If, like me, you are new to using gamepads and joysticks in Linux, you will want to learn about and install qjoypad. Qjoypad allows you to easily map button presses and other actions with your gamepad or joystick with simulated keyboard key presses or mouse movements. This comes in handy when a game you are trying to play doesn't support your controller, or doesn't offer the ability for you to customize the controls. There are a couple of alternatives to qjoypad, however I found qjoypad to be the most intuitive to use at the time of writing this article. If you want to install qjoypad to your system, you will want to do so by following these steps:
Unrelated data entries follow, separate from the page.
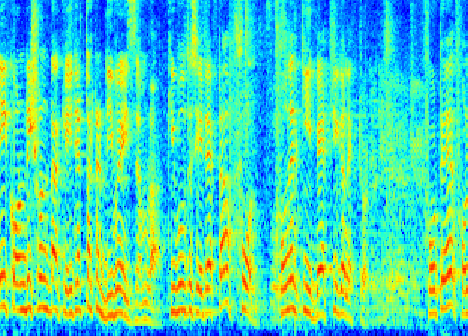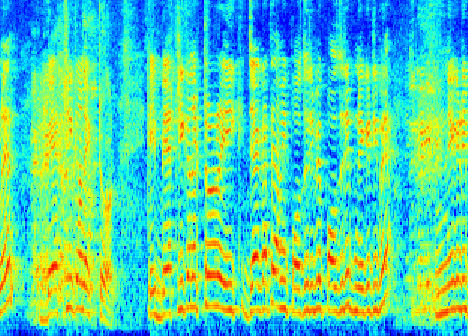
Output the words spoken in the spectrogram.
এই কন্ডিশনটাকে এটার তো একটা ডিভাইস আমরা, কি বলতেছি, এটা একটা ফোন ফোনের কি? ব্যাটারি কানেক্টর ফোটে ফোনের ব্যাটারি কানেক্টর এই ব্যাটারি কানেক্টরের এই জায়গাতে আমি পজিটিভে পজিটিভ নেগেটিভে নেগেটিভ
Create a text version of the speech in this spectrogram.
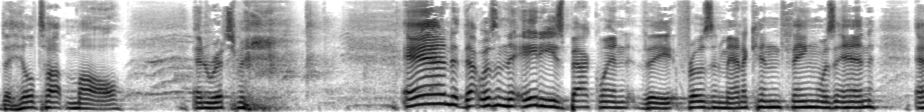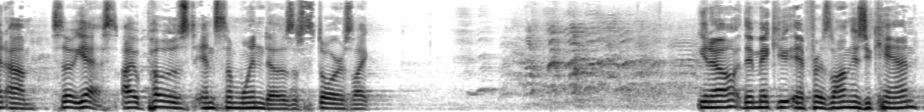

  1. Install dependent Qt packages (version 4+):
    $ sudo yum install qt qt-devel
  2. Download the latest version of qjoypad
  3. Un-tar the package:
    $ tar xvfz qjoypad-VERSION.tar.gz
  4. Get into the src/ directory of the un-tarred package
  5. Comment out lines 14 through 17 in the 'config' file -- this is an unneeded check that doesn't work properly if 'qt-devel' installs 'qmake' with a differnent name e.g. 'qmake-qt4' -- e.g.:
    #if ( ! qmake ); then
    #    echo "Error: you need qmake!";
    #    exit 1;
  6. Execute the 'config' file to generate the 'Makefile' file:
    $ ./config
  7. Add '-lX11' without quotes to the end of line 19 in the newly-generated 'Makefile' file and be sure to include a space between the new flag and '-lpthread' -- e.g.:
    LIBS = $(SUBLIBS)  -L/usr/lib64 -lXtst -lQtGui -lQtCore -lpthread -lX11
  8. Build the package and install it to your system:
    $ sudo make install
  9. Run qjoypad!
    $ qjoypad

Qjoypad should now be running and an icon should have been added to your system tray. You can double click the icon to begin mapping your gamepad or joystick's button presses/actions with simulated keyboard keys and mouse movements.

Hopefully your gamepad or joystick is now working as expected. Although the solution to this problem was quite simple, the problem was very difficult to troubleshoot for a self-proclaimed Linux-gaming-novice like myself as there were virtually no search results hinting at solutions to this issue. Hopefully this post and discussions I participated in on reddit and make their way to the top of future search results to help others. I hope this helped you out and feel free to ask questions in the comments section below if you ran into any problems.